→ Directions
Retype the records below exactly as they appear, but leave out any pictures.
Data for the task Block Start
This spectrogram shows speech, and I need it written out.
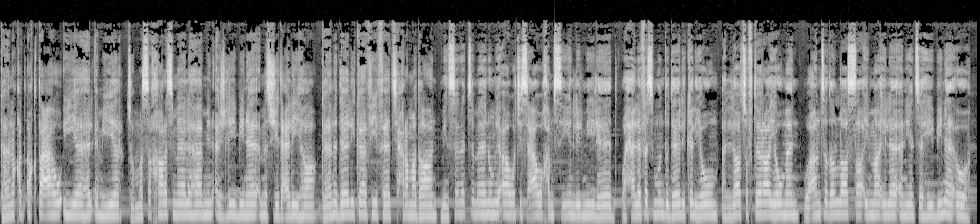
كان قد أقطعه إياها الأمير ثم سخرت مالها من أجل بناء مسجد عليها. كان ذلك في فاتح رمضان من سنة 859 للميلاد. وحلفت منذ ذلك اليوم ألا تفطر يوما وأن تظل صائمة إلى أن ينتهي بناؤه.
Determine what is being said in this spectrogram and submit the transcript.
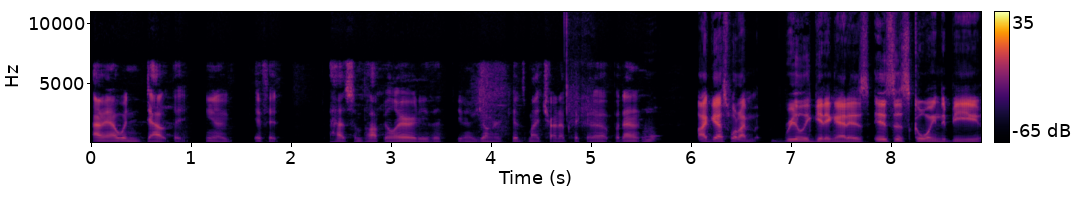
i mean i wouldn't doubt that you know if it has some popularity that you know younger kids might try to pick it up but i don't I guess what I'm really getting at is is this going to be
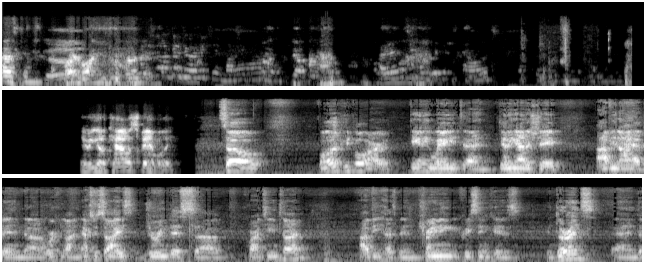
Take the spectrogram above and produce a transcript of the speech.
Ask. Here we go, Callis family. So, while other people are gaining weight and getting out of shape, Avi and I have been uh, working on exercise during this uh, quarantine time. Avi has been training, increasing his endurance, and uh,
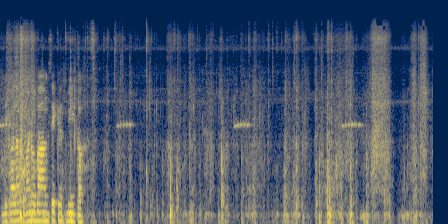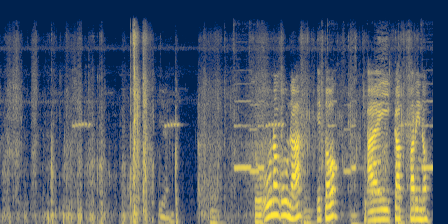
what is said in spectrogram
Hindi ko alam kung ano ba ang secret dito. Yan. So, unang-una, ito ay cup pa rin, no?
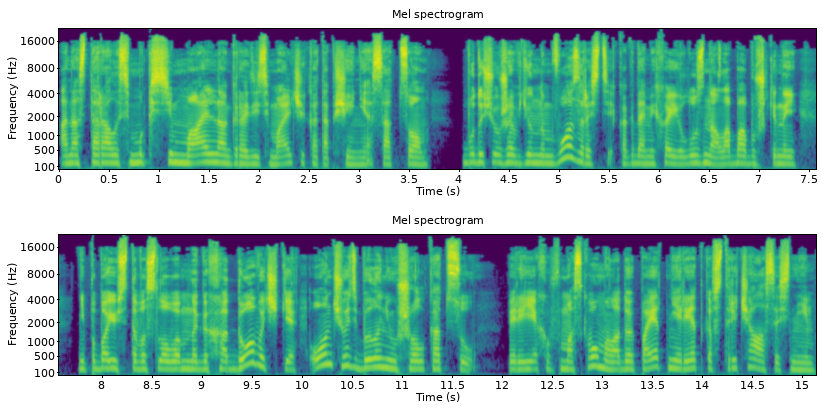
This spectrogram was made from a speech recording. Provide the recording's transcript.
Она старалась максимально оградить мальчика от общения с отцом. Будучи уже в юном возрасте, когда Михаил узнал о бабушкиной, не побоюсь этого слова, многоходовочке, он чуть было не ушел к отцу. Переехав в Москву, молодой поэт нередко встречался с ним.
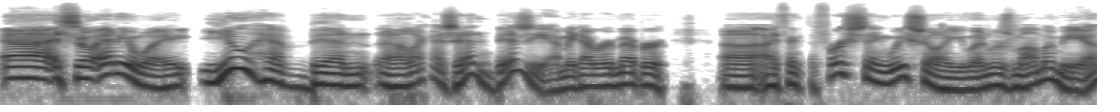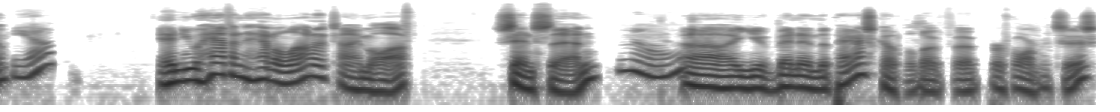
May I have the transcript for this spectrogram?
Uh, so anyway, you have been, uh, like I said, busy. I mean, I remember. Uh, I think the first thing we saw you in was Mamma Mia, yep. and you haven't had a lot of time off since then. No. Uh, you've been in the past couple of uh, performances.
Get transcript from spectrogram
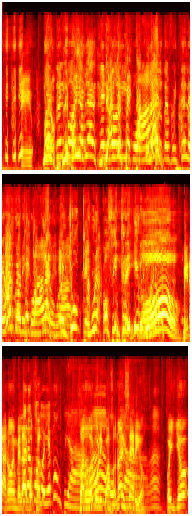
eh, mano, Entra el les voy bori- a hablar el de algo boricuazo, espectacular. Te fuiste lejos, Algo boricuazo, espectacular. wow. El yunque es una cosa increíble. No. Mira, no, en verdad. Pero, pues, sal- oye, pompeaba, Saludos al boricuazo. No, en serio. pompeaba. Pues yo,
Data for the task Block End
→ Task result
This spectrogram shows speech, and I need it written out.
كان قد أقطعه إياها الأمير ثم سخرت مالها من أجل بناء مسجد عليها. كان ذلك في فاتح رمضان من سنة 859 للميلاد. وحلفت منذ ذلك اليوم ألا تفطر يوما وأن تظل صائمة إلى أن ينتهي بناؤه.
Determine what is being said in this spectrogram and submit the transcript.
i mean i wouldn't doubt that you know if it has some popularity that you know younger kids might try to pick it up but i don't I guess what I'm really getting at is is this going to be
Take the spectrogram above and produce a transcript of the speech.
Ask. Here we go, Callis family. So, while other people are gaining weight and getting out of shape, Avi and I have been uh, working on exercise during this uh, quarantine time. Avi has been training, increasing his endurance, and uh,
what is said in spectrogram
Hindi ko alam kung ano ba ang secret dito. Yan. So, unang-una, ito ay cup pa rin, no?
This spectrogram was made from a speech recording. Provide the recording's transcript.
Она старалась максимально оградить мальчика от общения с отцом. Будучи уже в юном возрасте, когда Михаил узнал о бабушкиной, не побоюсь этого слова, многоходовочке, он чуть было не ушел к отцу. Переехав в Москву, молодой поэт нередко встречался с ним.
May I have the transcript for this spectrogram?
Uh, so anyway, you have been, uh, like I said, busy. I mean, I remember. Uh, I think the first thing we saw you in was Mamma Mia, yep. and you haven't had a lot of time off since then. No. Uh, you've been in the past couple of uh, performances.
Get transcript from spectrogram
eh, mano, Entra el les voy bori- a hablar el de algo boricuazo, espectacular. Te fuiste lejos, Algo boricuazo, espectacular. wow. El yunque es una cosa increíble. No. Mira, no, en verdad. Pero, pues, sal- oye, pompeaba, Saludos al boricuazo. No, en serio. pompeaba. Pues yo,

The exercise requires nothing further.